Extracted records:
::::

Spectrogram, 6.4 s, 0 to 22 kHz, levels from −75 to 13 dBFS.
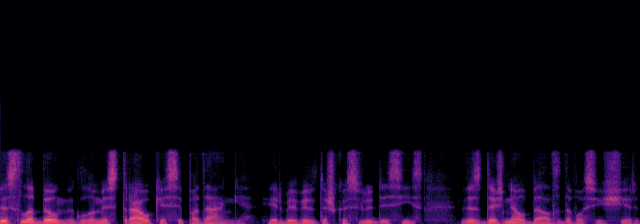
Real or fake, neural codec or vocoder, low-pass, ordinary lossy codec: fake; codec, 16 kHz, 0.7 kbps, FocalCodec; 7.2 kHz; MP3, 64 kbps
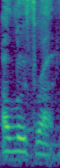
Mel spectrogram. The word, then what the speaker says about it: Eleuthera: Well, the Bahamas, we're in Spanish Wells, so we're right near like Harbor Island and right off Eleuthera.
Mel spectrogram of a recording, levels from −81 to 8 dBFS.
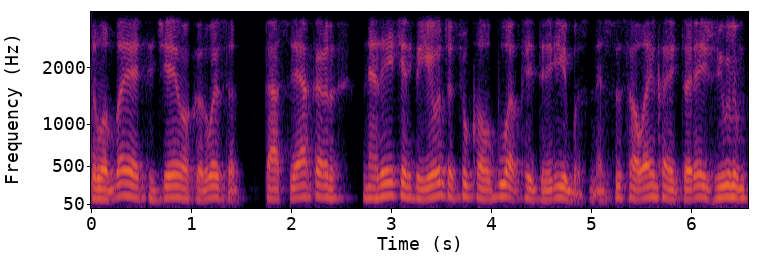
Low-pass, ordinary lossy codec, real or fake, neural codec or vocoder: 3.6 kHz; Opus, 16 kbps; fake; codec, 16 kHz, 1 kbps, FunCodec, trained on LibriTTS, 50 frames a second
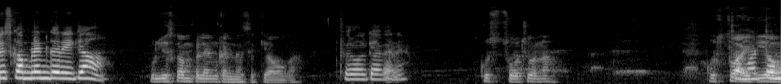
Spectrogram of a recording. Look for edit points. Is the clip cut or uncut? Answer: uncut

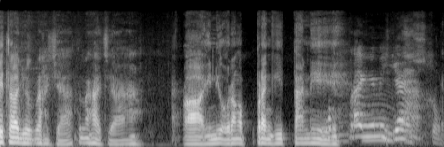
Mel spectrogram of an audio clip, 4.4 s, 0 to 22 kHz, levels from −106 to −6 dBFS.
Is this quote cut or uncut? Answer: cut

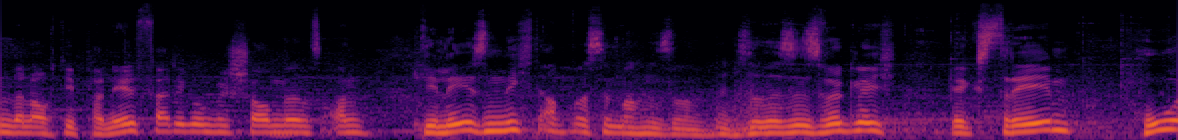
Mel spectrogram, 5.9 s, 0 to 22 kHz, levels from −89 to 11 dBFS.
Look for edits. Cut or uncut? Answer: cut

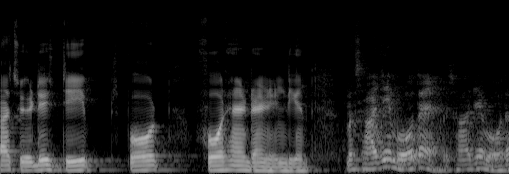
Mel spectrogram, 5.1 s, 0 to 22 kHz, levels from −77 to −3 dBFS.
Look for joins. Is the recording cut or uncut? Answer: uncut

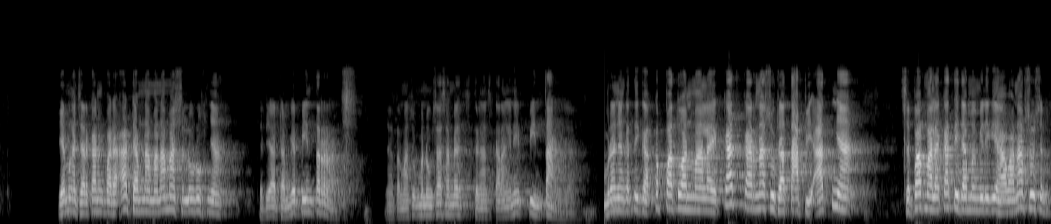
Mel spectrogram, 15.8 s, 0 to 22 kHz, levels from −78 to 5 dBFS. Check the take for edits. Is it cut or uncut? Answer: cut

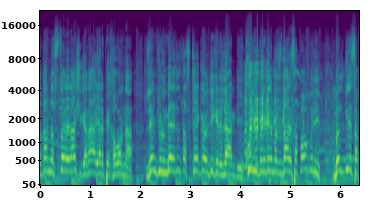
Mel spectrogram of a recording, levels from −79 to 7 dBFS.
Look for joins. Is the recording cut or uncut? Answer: cut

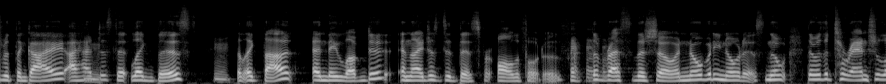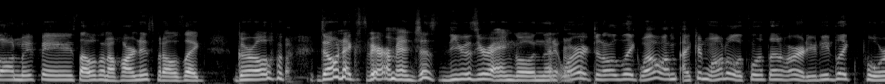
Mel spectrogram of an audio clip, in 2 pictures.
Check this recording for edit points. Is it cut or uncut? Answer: uncut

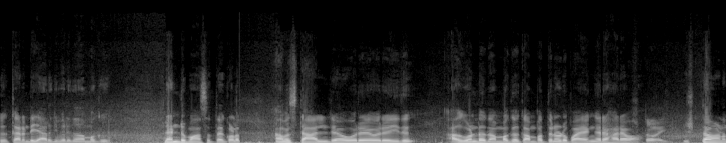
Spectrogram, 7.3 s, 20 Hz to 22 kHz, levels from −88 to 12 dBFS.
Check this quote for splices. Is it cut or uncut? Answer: cut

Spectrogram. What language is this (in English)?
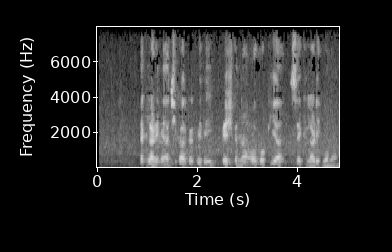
Urdu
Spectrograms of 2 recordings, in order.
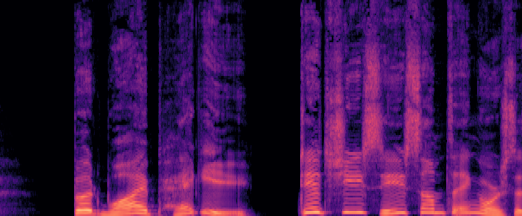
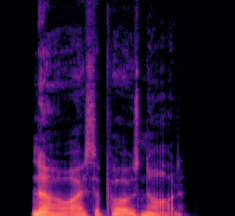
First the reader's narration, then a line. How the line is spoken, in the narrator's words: Mortimer mumbled, abashed at Kitty's response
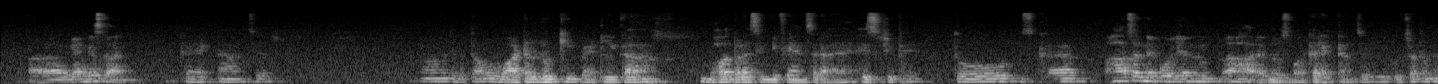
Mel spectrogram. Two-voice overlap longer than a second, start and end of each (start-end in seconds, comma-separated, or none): none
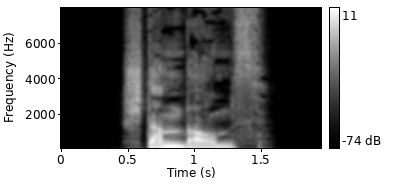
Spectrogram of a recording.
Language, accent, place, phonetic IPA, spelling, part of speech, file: German, Germany, Berlin, [ˈʃtamˌbaʊ̯ms], Stammbaums, noun, De-Stammbaums.ogg
- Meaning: genitive singular of Stammbaum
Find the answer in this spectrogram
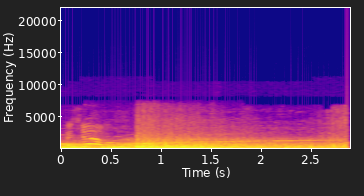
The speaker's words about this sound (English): A rocket lands close to Mr. Arafat's Ramallah office.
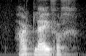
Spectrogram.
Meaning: constipated, suffering constipation
- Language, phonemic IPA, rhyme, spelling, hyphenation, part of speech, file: Dutch, /ˌɦɑrtˈlɛi̯.vəx/, -ɛi̯vəx, hardlijvig, hard‧lij‧vig, adjective, Nl-hardlijvig.ogg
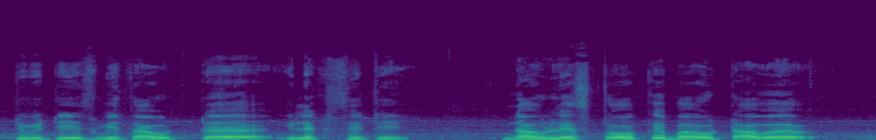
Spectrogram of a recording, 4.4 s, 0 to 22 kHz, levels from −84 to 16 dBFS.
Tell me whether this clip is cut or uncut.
uncut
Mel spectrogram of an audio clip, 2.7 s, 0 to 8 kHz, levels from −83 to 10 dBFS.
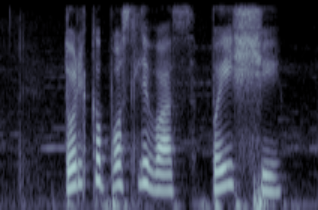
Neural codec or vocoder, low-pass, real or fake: none; 7.2 kHz; real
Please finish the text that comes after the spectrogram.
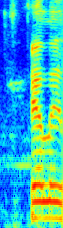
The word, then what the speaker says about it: Elay: My name is Elay. I don't like how this angle have me looking. My name is Elay, pronounced ooh, it's too dark. Girl. LA like the city.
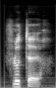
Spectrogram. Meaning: 1. float (any of many floating devices) 2. coke float (scoop of cold dairy-like dessert floating in soft drink sodapop)
- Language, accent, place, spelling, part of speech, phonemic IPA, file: French, France, Lyon, flotteur, noun, /flɔ.tœʁ/, LL-Q150 (fra)-flotteur.wav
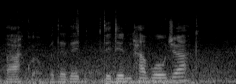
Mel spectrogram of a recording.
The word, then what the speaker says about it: Wojak: but they didn't have Wojak or Wojak, as you're supposed to pronounce them in Polish.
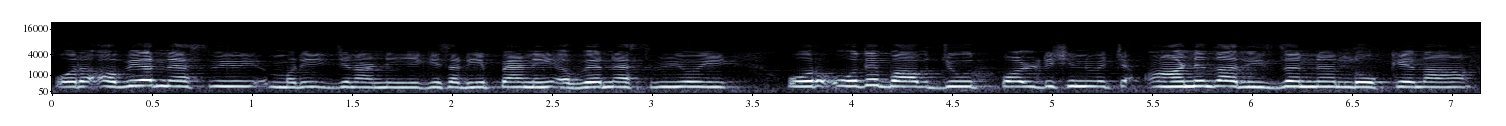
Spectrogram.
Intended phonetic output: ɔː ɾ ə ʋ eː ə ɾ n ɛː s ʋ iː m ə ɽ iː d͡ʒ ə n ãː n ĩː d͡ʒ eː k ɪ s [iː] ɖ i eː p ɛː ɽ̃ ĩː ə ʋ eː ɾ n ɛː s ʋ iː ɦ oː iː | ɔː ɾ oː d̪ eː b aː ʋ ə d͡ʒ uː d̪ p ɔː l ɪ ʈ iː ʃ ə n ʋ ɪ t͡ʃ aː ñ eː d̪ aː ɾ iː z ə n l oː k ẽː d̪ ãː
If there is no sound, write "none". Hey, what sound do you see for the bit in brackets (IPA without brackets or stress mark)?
aː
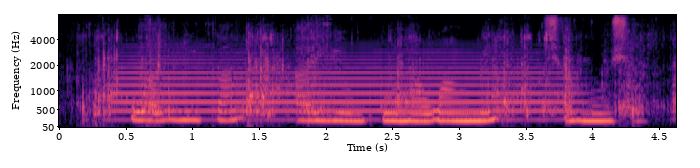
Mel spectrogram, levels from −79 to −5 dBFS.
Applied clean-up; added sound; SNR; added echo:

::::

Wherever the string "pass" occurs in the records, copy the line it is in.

### Task answer
Real or fake, neural codec or vocoder, low-pass, ordinary lossy codec: fake; codec, 16 kHz, 0.7 kbps, FocalCodec; 7.2 kHz; MP3, 64 kbps
Low-pass, ordinary lossy codec, real or fake, neural codec or vocoder: 3.6 kHz; Opus, 16 kbps; fake; codec, 16 kHz, 1 kbps, FunCodec, trained on LibriTTS, 50 frames a second
Neural codec or vocoder, low-pass, real or fake: none; 7.2 kHz; real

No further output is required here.